=== How to complete this task ===
Begin at the first line of the data and copy each line through the one containing "Mel spectrogram of an", that line included, with no pictures.

+ + +

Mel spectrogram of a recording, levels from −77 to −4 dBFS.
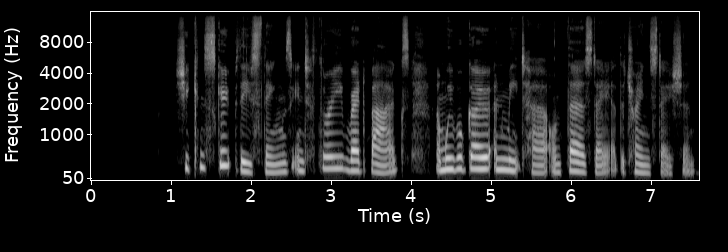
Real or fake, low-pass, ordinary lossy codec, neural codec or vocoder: real; 14.4 kHz; none; none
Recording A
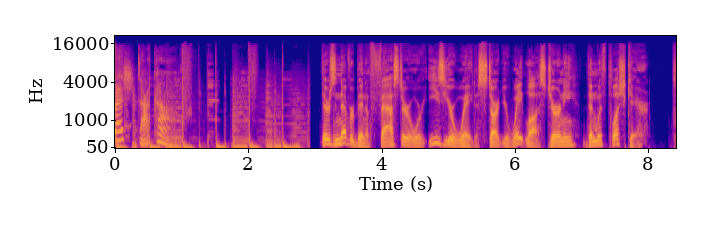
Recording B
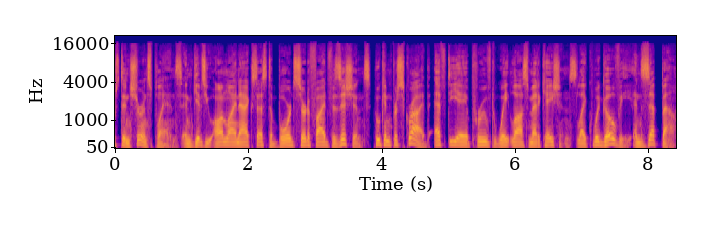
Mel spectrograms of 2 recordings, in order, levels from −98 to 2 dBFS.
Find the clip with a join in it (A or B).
A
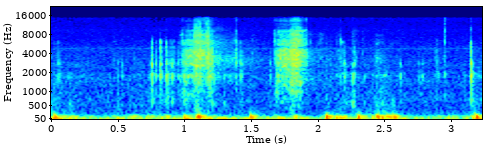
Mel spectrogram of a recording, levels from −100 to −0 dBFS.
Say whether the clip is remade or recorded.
recorded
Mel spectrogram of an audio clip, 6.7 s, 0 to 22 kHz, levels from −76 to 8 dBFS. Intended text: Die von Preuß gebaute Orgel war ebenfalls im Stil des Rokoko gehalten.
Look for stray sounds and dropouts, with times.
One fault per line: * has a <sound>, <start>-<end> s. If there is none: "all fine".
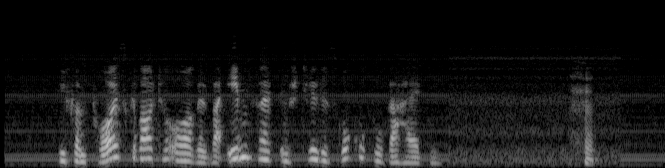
* has a laugh, 5.7-6.0 s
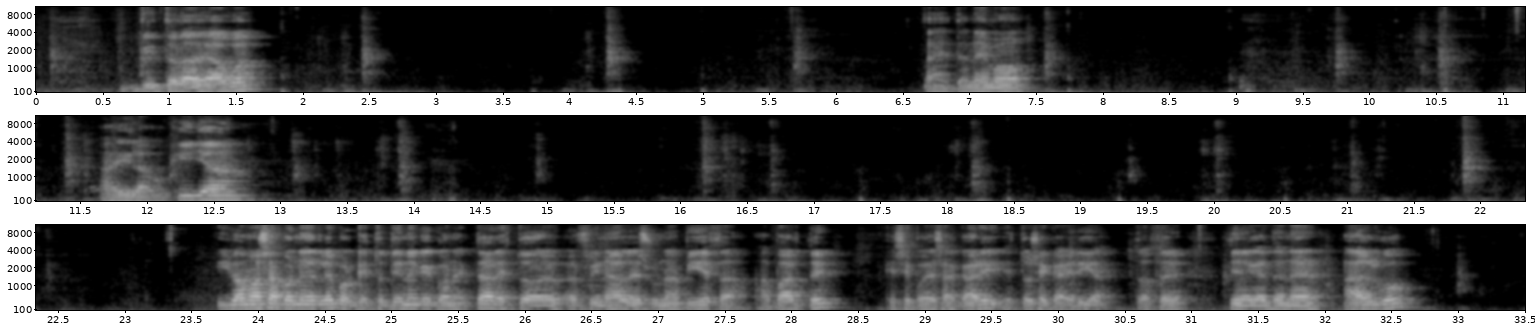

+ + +

=== Answer for the task ===
Mel spectrogram of a recording, levels from −77 to −4 dBFS.
Real or fake, low-pass, ordinary lossy codec, neural codec or vocoder: real; 14.4 kHz; none; none
Recording A
Recording B
Mel spectrograms of 2 recordings, in order, levels from −98 to 2 dBFS.
Find the clip with a join in it (A or B).
A
Mel spectrogram of a recording, levels from −100 to −0 dBFS.
Say whether the clip is remade or recorded.
recorded
Mel spectrogram of an audio clip, 6.7 s, 0 to 22 kHz, levels from −76 to 8 dBFS. Intended text: Die von Preuß gebaute Orgel war ebenfalls im Stil des Rokoko gehalten.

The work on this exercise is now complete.